Now according to the DNB, Jenkins is buried in East Hendred churchyard. However, there do not appear to have been any recent burials there (one would expect his grave to be marked). I think his house was near the church, but I couldn't identify it. There was one that seemed similar, but it had a different name. I will have to check a video I have of a television programme about him when I have time. This was, of course, the house where Tony Blair went for mentoring lunches with Roy before he became prime minister.

East Hendred is a curious village. Near the Wantage Road, it is rather down market with some (former) social housing. As you progress down the long road through the village, it becomes more and more affluent with electronic gates controlling access. This was, of course, the area where Jenkins lived.

The road then continues up to The Ridgeway from where there are extensive views. Jenkins did not come up here to exercise, but followed a regime of walking briskly round his tennis court a predetermined number of times (there was, of course, also a croquet lawn).

From The Ridgeway you get an excellent view of the new particle accelerator at Harwell. One of my daughter's employees came up here with his girl friend in his white van and was rudely interrupted by the Thames Valley Police who suspected that he was a terrorist rather than engaging in the rites of Venus. When we were up there a police 4 x 4 circled around, demonstrating how extensive the terrorist threat is believed to be.

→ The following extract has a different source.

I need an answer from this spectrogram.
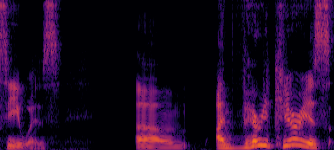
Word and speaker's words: CIWS: didn't get the same memo it is properly pronounced see Wiz heavy cloud pronouncing its CIWS in naval fleet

If anything can explain where the Jenkins grave is, please let me know. I don't think that there are two churches in East Hendred.

Friday, 28 September 2007

Introduction: why I prefer Gordon to Tony

For some time I have thought about writing a blog about British politics with the current ferment about a possible general selection providing the final stimulus. Pressure of work means that I won't be able to post very often, but I hope what I have to say may be of some interest.

I should say that I am not a very partisan person as my interest in politics is analytical. However, my politics were once described as marginally left of centre. I believe in the old Austrian social democrat slogan, 'as much market as possible, as much state as necessary.' I am also a supporter of UK membership of the EU.

I also have quite a lot of time for Gordon Brown. I met Gordon when I was chair of the Political Studies Association and we presented him with the Politician of the Year Award. We had quite a long chat and I found him a much more engaging person one to one than his dour image would suggest.

During the Blair-Brown transition period earlier this year, I was invited to a series of policy seminars run by the Smith Institute people at No.11 Downing Street. I must say that I prefer Gordon's dignified approach to politics to the celebrity imitating style of Tony. Politics is a serious business and Gordon frankly admits he is a serious person, as I am.

That doesn't mean that this blog will not be critical of Gordon from time to time.